from counsel or were made for the purpose of litigation and
are narrowly redacted to protect only the privileged
information. Def.'s Resp. [DE-263] at 4-10. The parties
engaged in discussions in an attempt to resolve the dispute
but were unsuccessful.

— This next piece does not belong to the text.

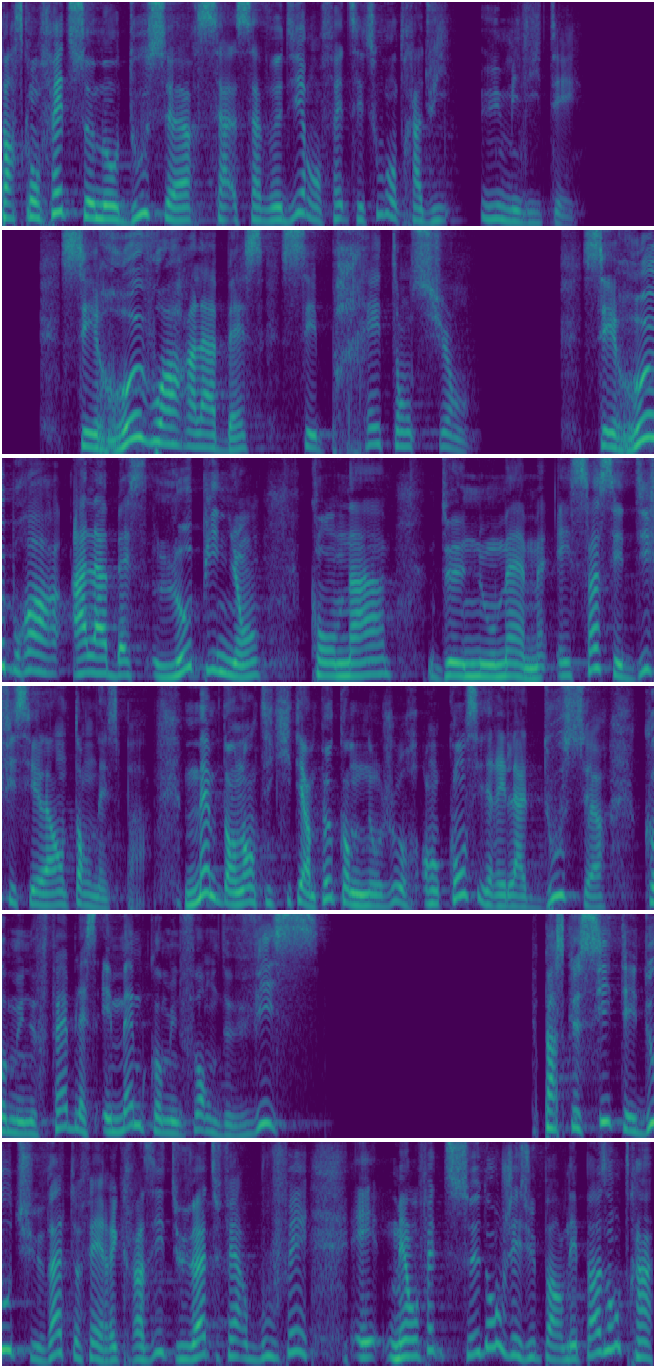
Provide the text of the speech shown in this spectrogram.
Parce qu'en fait, ce mot douceur, ça, veut dire, en fait, c'est souvent traduit humilité. C'est revoir à la baisse ses prétentions. C'est revoir à la baisse l'opinion qu'on a de nous-mêmes. Et ça, c'est difficile à entendre, n'est-ce pas? Même dans l'Antiquité, un peu comme nos jours, on considérait la douceur comme une faiblesse et même comme une forme de vice. Parce que si tu es doux, tu vas te faire écraser, tu vas te faire bouffer. mais en fait, ce dont Jésus parle n'est pas en train,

As explained in detail below,
Defendant has carried its burden to demonstrate the redacted
information is privileged, and Plaintiffs have failed to
provide a sufficient factual basis to warrant in
document consists of three pages and includes a two-email
chain: one email was sent on September 12, 2013 at 3:13 p.m.
from Mike Williams (a professor at N.C. State University) to
Don Butler (a Murphy-Brown executive) is titled "CWMTF
final report, " and includes an attached final report to
be made publicly available the following week; and the other
email was sent the same day at 8:54 p.m. by Don Butler and
forwarded the first email to eight recipients, including
David Evans (Murphy-Brown outside counsel) and Stewart Leeth
(Smithfield in-house counsel), Waylett Decl. [DE-264] ¶
8, with the content redacted as privileged. [DE-258] at 2-4.
According to the December 18, 2015 privilege log, Defendant
asserts that attorney-client privilege applies because the
"[r]edacted portion of [the] email string among outside
counsel, in-house counsel, and employees regarding animal
waste treatment technology contains information provided to
outside counsel and in-house counsel for the purpose of
rendering a legal opinion." [DE-256-1] at 3. Plaintiffs
suggest that ...